This 1080p presentation is gorgeous. Black levels are deep and rich and the muted color pallet pops when some color does come into play. Contrast is solid and detail levels, when the blu-ray is at its best,it is stunning. There are many instances of softness throughout the presentation though. Also there are some scenes where the blacks do get a little gray and flat. Overall the film is solidly rendered on the blu-ray but its inconsistency keeps it from being a perfect score. The DVD is comparable as an SD version of the film too with good quality throughout most of the film but the same issues that are on the blu-ray do crop up.
The DTS Master audio offers up an exciting and immersive mix for this action packed film. When the action does kick in it surrounds the viewer and often the sub-woofer can kick the walls. Throughout the film dialogue is crisp and clear, even Stewart’s mumbly poor attempt at a British accent is intelligible making this release worthy of a solid score before all of the other sonic goodness.
The Packaging and Bonus Features
This version of the film is provided on two discs, a DVD and a blu-ray with an Ultra Violet digital copy available to download via a code provided on a flyer inside the case. This may be the way Sony forces people to give Ultra Violet a go. They are literally making it the only digital option packed in with the disc version of the film. The art on the cover and holo-foil slipcover is a bit basic but acceptable.
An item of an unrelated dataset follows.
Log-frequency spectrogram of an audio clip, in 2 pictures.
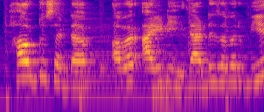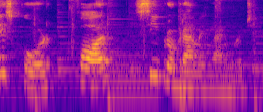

Snow White and the Huntsman is presented as an extended cut but the additional footage doesn’t add a lot other than a little more action to the film. There’s a bevy of very marketing heavy featurettes that do manage to offer a little history on how this film came to be. There are actor profiles for the main cast, visual and practical FX featurettes, and a group of panoramic shots of sets that you can slide through.
Universal literally threw the kitchen sink of interactive features at this release with U Control, pocketBLU, My Scenes, News Ticker, D-Box, and second screen. Most of these features offer some behind the scenes information and footage for your perusal as you watch the film. Many of these features are exclusive to blu-ray.
There’s a feature audio commentary with the director one of the editors and the visual FX supervisor. This commentary is as you might expect highly technical with more focus on the execution of the look of the film rather than the story. The information is great but it seems like there should have been another commentary that focused on the overall creative process and the reasons the story became what it is in the film.
While there’s nothing here innovative in the way of bonus features and often the featurettes feel a little too much like marketing videos there’s still a lot of information here for fans of the film.
The writers and the director tried to fashion a film with feminist underpinnings and craft a modern heroic version of the classic Brother’s Grimm character. The take on the story is a great one but the outcome of the film isn’t great, not even close. You might try to argue that this film wasn’t made for me, that it was made for a young female audience. While that may be the case I can tell, and hopefully so they can tell too, a bad movie when they see it.
Overall (Not an Average) 5/10
The Movie 3/10
The Video 8.5/10
The Audio 9/10
The Packaging and Bonus Features 8/10
Overall (Not an Average) 5/10